START TASK MATERIAL
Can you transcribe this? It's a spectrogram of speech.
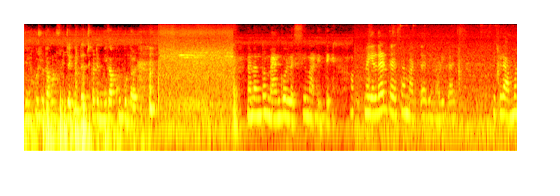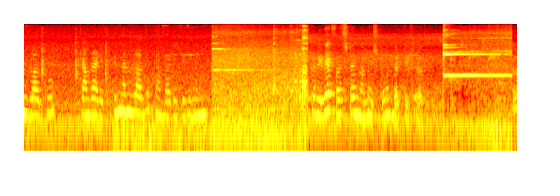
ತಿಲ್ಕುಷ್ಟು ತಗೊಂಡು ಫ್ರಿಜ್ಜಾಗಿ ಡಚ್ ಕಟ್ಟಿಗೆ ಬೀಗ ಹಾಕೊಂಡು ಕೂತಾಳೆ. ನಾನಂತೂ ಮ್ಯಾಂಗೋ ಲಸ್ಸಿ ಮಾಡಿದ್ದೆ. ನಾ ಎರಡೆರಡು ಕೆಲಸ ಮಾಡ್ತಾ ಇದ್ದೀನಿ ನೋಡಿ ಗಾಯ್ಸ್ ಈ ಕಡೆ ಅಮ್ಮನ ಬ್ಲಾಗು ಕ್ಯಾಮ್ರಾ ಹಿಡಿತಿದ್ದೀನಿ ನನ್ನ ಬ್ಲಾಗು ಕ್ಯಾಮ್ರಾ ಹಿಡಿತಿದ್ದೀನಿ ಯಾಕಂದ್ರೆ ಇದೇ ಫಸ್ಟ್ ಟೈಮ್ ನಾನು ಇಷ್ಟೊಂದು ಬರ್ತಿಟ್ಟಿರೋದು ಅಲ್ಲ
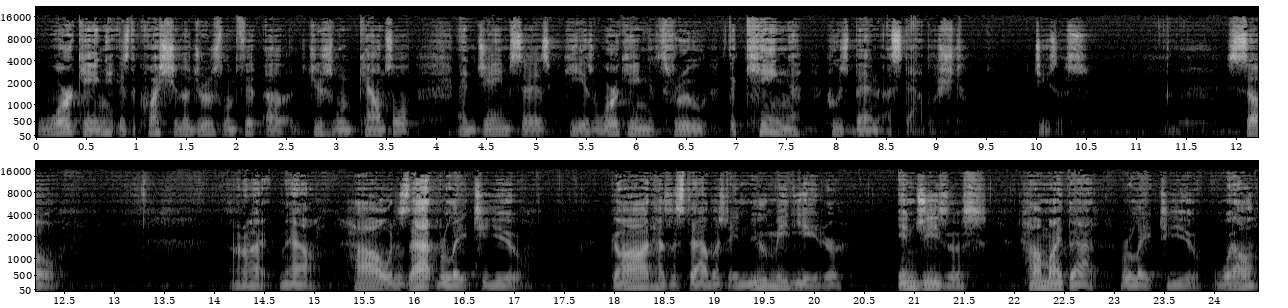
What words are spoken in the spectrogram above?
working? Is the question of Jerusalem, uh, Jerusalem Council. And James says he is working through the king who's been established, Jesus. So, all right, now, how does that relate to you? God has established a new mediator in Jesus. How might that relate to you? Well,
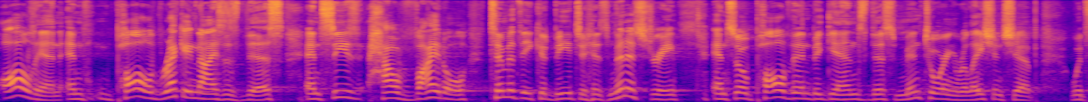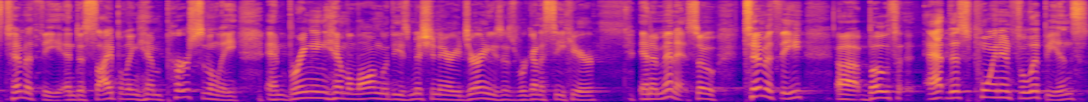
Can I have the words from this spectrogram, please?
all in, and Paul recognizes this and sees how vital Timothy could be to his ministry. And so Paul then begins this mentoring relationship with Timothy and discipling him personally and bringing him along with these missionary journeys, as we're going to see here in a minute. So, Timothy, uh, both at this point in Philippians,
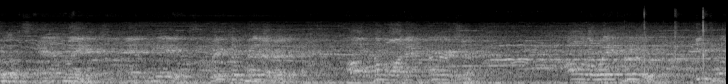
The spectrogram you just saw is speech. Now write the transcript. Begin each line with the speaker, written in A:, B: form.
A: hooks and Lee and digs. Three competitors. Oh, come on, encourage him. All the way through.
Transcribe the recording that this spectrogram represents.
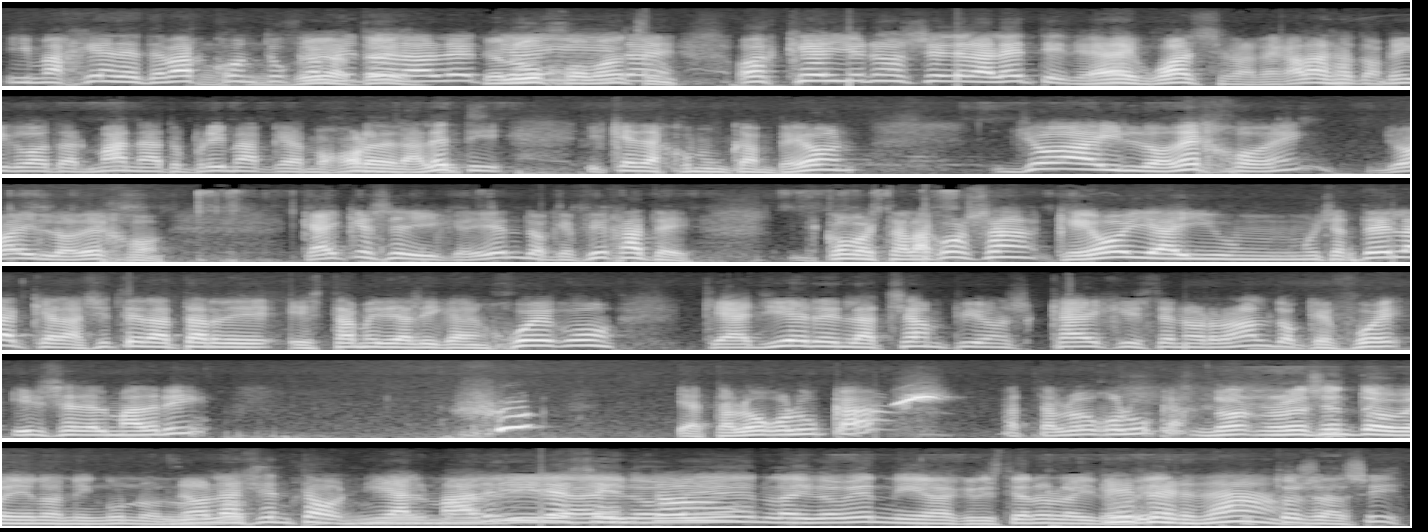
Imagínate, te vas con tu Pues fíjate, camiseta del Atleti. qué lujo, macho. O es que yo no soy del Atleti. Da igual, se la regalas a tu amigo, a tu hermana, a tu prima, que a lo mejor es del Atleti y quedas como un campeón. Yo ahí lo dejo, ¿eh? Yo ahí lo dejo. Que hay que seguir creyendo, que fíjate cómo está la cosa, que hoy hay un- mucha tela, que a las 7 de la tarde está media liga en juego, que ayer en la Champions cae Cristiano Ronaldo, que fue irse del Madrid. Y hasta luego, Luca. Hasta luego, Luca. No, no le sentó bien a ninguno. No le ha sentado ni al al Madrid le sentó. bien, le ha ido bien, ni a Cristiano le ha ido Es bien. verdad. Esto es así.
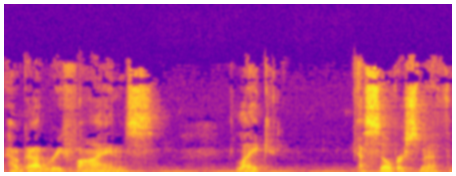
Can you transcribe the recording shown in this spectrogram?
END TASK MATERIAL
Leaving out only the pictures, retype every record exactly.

Can you transcribe this? It's a spectrogram of speech.
ತಿಲ್ಕುಷ್ಟು ತಗೊಂಡು ಫ್ರಿಜ್ಜಾಗಿ ಡಚ್ ಕಟ್ಟಿಗೆ ಬೀಗ ಹಾಕೊಂಡು ಕೂತಾಳೆ. ನಾನಂತೂ ಮ್ಯಾಂಗೋ ಲಸ್ಸಿ ಮಾಡಿದ್ದೆ. ನಾ ಎರಡೆರಡು ಕೆಲಸ ಮಾಡ್ತಾ ಇದ್ದೀನಿ ನೋಡಿ ಗಾಯ್ಸ್ ಈ ಕಡೆ ಅಮ್ಮನ ಬ್ಲಾಗು ಕ್ಯಾಮ್ರಾ ಹಿಡಿತಿದ್ದೀನಿ ನನ್ನ ಬ್ಲಾಗು ಕ್ಯಾಮ್ರಾ ಹಿಡಿತಿದ್ದೀನಿ ಯಾಕಂದ್ರೆ ಇದೇ ಫಸ್ಟ್ ಟೈಮ್ ನಾನು ಇಷ್ಟೊಂದು ಬರ್ತಿಟ್ಟಿರೋದು ಅಲ್ಲ
What words are spoken in the spectrogram above?
working? Is the question of Jerusalem, uh, Jerusalem Council. And James says he is working through the king who's been established, Jesus. So, all right, now, how does that relate to you? God has established a new mediator in Jesus. How might that relate to you? Well,
Can I have the words from this spectrogram, please?
all in, and Paul recognizes this and sees how vital Timothy could be to his ministry. And so Paul then begins this mentoring relationship with Timothy and discipling him personally and bringing him along with these missionary journeys, as we're going to see here in a minute. So, Timothy, uh, both at this point in Philippians,
The spectrogram you just saw is speech. Now write the transcript. Begin each line with the speaker, written in A:, B: form.
A: hooks and Lee and digs. Three competitors. Oh, come on, encourage him. All the way through.
Transcribe the recording that this spectrogram represents.
Imagínate, te vas con tu Pues fíjate, camiseta del Atleti. qué lujo, macho. O es que yo no soy del Atleti. Da igual, se la regalas a tu amigo, a tu hermana, a tu prima, que a lo mejor es del Atleti y quedas como un campeón. Yo ahí lo dejo, ¿eh? Yo ahí lo dejo. Que hay que seguir creyendo, que fíjate cómo está la cosa, que hoy hay un- mucha tela, que a las 7 de la tarde está media liga en juego, que ayer en la Champions cae Cristiano Ronaldo, que fue irse del Madrid. Y hasta luego, Luca. Hasta luego, Luca. No, no le sentó bien a ninguno. No le ha sentado ni al al Madrid le sentó. bien, le ha ido bien, ni a Cristiano le ha ido Es bien. verdad. Esto es así.
Can you transcribe the recording shown in this spectrogram?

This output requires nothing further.